This 2009 classic is definitely worth playing. It's comical, quite varied, generally well-paced, and, most of all, fun!
NAIRI: Tower of Shirin is solid, but it lacks that certain something that dialogue-heavy games need. That said there is a charm with the characters and presentation, music especially. Fans of visual novels with puzzles might want to look into it further. Just beware of certain things – backtracking, the duration, pacing issues, potential puzzle frustration, and an unsatisfying story arc – when deciding if it's worth the reasonable ten dollar cost.
I found Katamari Damacy REROLL to be much more frustrating than fun. It lacks modern fundamentals like a good camera and intuitive control, made worse by ill-fitting time restrictions. It's a very repetitive game too, one that I really couldn't play for more than two levels at any given time. A minor HD coat of paint can't compensate here.
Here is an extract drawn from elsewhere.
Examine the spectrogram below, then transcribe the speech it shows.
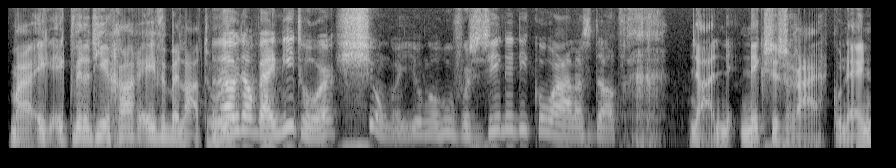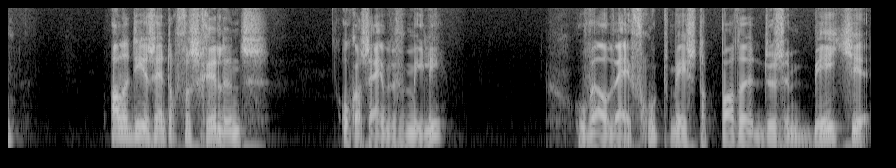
Maar ik, ik wil het hier graag even bij laten hoor. Nou, nou wij niet hoor. Jongen, jongen, hoe verzinnen die koalas dat? Ja, ni- niks is raar, konijn. Alle dieren zijn toch verschillend? Ook al zijn we familie. Hoewel wij vroedmeesterpadden dus een beetje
I suspect Katamari Damacy, though a hit with most critics, will remain a sleeper of a game amongst players, even on Nintendo Switch.
If you're the type of gamer who appreciates a mix of little-known games and classics that paved the way for better versions, Atari Flashback Classics might be up your alley. Even if you've played a good number of these games so many times already, having them in handheld form is something. With a small selection of achievements and leaderboards, this collection has replayability too.
If I see more of Koloro, I hope it's in smaller doses. Having co-op as an option for all of the levels would further increase appeal. The Nintendo Switch has many puzzle platformers, so Koloro might be one for fans to wish list. Content isn't an issue here though, as there's plenty to play so long as your interest is held. Just be prepared for a bloated, largely linear, and often tough go at it.
Calling Windjammers “The most entertaining sports game ever made” is quite a stretch, but this is a very fun game. That said, this Neo Geo port is $14.99 on Nintendo Switch, and if you manage to find any online competition you've succeeded where I have not. So bookmark this one, but for a future sale.
Gear.Club Unlimited 2 can be entertaining, but it is a real mixed bag. For $59.99 it's missing some features and that extra level of polish I'd expect. I'd suggest trying to find the first game on sale to get a better idea if this full-priced sequel is for you. Perhaps the value will increase when Eden Games finishes it and implements online races. A patch to reduce the load times would also be advantageous.
Bass Pro Shops: The Strike – Championship Edition lacks the wide appeal of The Hunt in my opinion, but I think avid fisherman could really get into it. As a sport in general, I think fishing attracts broader interest, but the design choices here mean virtual anglers would be best served with real-life experience. This is still a good game, and one to which I'll probably return at some point.
Cabela's: The Hunt – Championship Edition turns out to be quite a good game for what it is, with its authentic approach to hunting. I played it through to completion. It's available as a $49.99 package with a solid plastic gun. If that larger peripheral isn't your thing, the game can be found alone for 39.99 which I think is fair for what's here.
A trio of classic board games packed together into a single Nintendo Switch Game Card, Hasbro Game Night tries to offer a good bang for the buck. It almost succeeds, too. Only one dud prevents me from declaring this a great package, though I still feel it’s a good one.
The initial thrill is sizable, but once it tapers off, Mega Man 11 reveals itself to just be a good game, not a great one. There's no shame in that; I'm just grateful the blue bomber is back. I'd hoped for something that better balanced the old-school with innovation after all this time, but that isn't something the series has generally been known for. The familiarity is comforting in many ways, so for those with nostalgic interest, I recommend the physical amiibo edition with some cool extras.
While its many positive themes are definitely commendable, the lack of challenge, level diversity, and options do no favors. The game also has no ending, and thus feels unfinished. It's an okay game for youngsters, but there's no innovation here. The quality doesn't match the price, so I'd wait for a reduction.
Bottom-line, if you enjoyed the prior Syberia games, you'll enjoy part 3 as well. It offers some fun surprises, and I feel it'll also prove to have some endurance and stick with me. Plot strengths can't override the key technical issues though, so do wait for a needed patch and a sale if you're on the fence.
Car Quest starts running out of gas through its failure to recall where you're going next. New areas are unlocked one at a time, often as small openings revealed via speedy cutscenes. These are very easy to forget, especially if you put the game down for a bit. So, I found myself searching through overly familiar looking sections hoping to stumble upon my next path. This became worse after the first few hours, as the world continued to grow.